Do you remember the Tylenol poisoning crisis of 1982? Umpteen bottles of Tylenol nationwide were recalled after seven people died taking the drug. As it turned out, someone had carefully inserted cyanide into some of the Tylenol capsules, repackaged them and put them back on supermarket shelves. Then the extortion threats against Johnson & Johnson began. The company was widely praised for its handling of the crisis, and Tylenol survives as a brand today.
After reading a recent article by a group of academics about the security of modern automotive systems, I found myself wondering if Toyota might be suffering from a Tylenol twist: High-tech blackmail? Or perhaps competition has risen to the level of destroying the competitor’s products? Or was a new style of hacker just having his fun? There’s plenty of room for speculation.
If, however (as is more likely), Toyota’s problem turns out to be a self-induced software bug in the master computer that controls the driving behavior of modern automobiles, then the company will simply have fallen victim to one of the modern world’s more persistent and prevalent myths.
Simply put, our society suffers from an underlying current of belief that complex technology, overseen by the appropriate assembly of technological wizards, can make life seem simple enough for ordinary people to somehow get by.
BP’s oil gusher on the floor of the Gulf is a perfect example. Self-styled “environmentalists” have driven oil drilling further and further offshore by employing drilling prohibition (“Krauthammer: Oil spill culprits run deep”). This in turn has driven the development of technology to drill in deep water, so “enviromentalist elites” don’t have to see how the hydrocarbons that heat their homes are actually produced.
Technology, however, is designed, built and administered by fallible human beings. That would be you, me and all the rest of us on planet Earth. Unfortunately for all of us, no one from BP’s doomed oil rig survived to tell us what went wrong with the technology.

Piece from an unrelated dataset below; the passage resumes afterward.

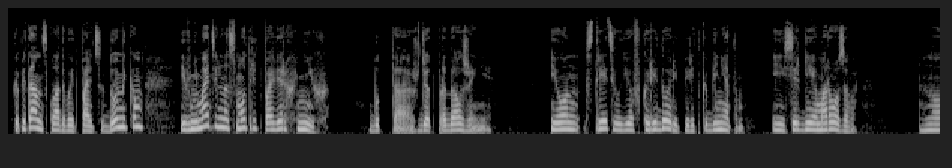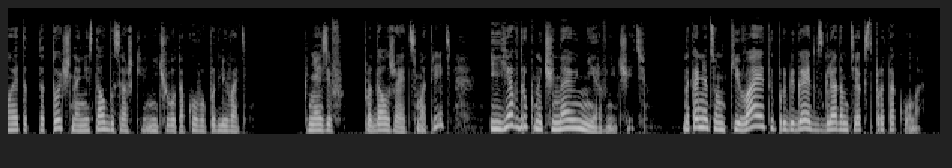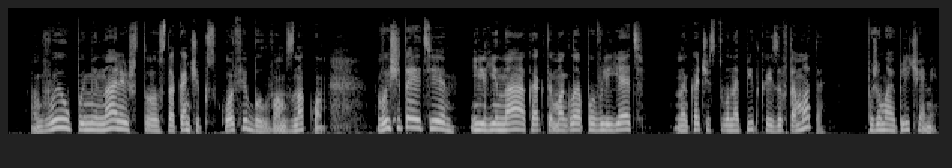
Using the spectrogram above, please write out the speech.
Капитан складывает пальцы домиком и внимательно смотрит поверх них, будто ждет продолжения. И он встретил ее в коридоре перед кабинетом, и Сергея Морозова. Но этот-то точно не стал бы Сашке ничего такого подливать. Князев продолжает смотреть, и я вдруг начинаю нервничать. Наконец он кивает и пробегает взглядом текст протокола. «Вы упоминали, что стаканчик с кофе был вам знаком. Вы считаете, Ильина как-то могла повлиять на качество напитка из автомата?» Пожимаю плечами.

But not to worry: Technology will fix the human frailties part as well. Craig Venter (of gene sequencing fame) and Hamilton Smith have “created life” by removing the innards of one organism and replacing them with that of another that they’d tinkered with. By setting themselves up as the modern high priests of that most complex of all systems – life itself – I’m sure that Mr. Venter and his scientific offspring will be able to fix our frailties and make everything all better.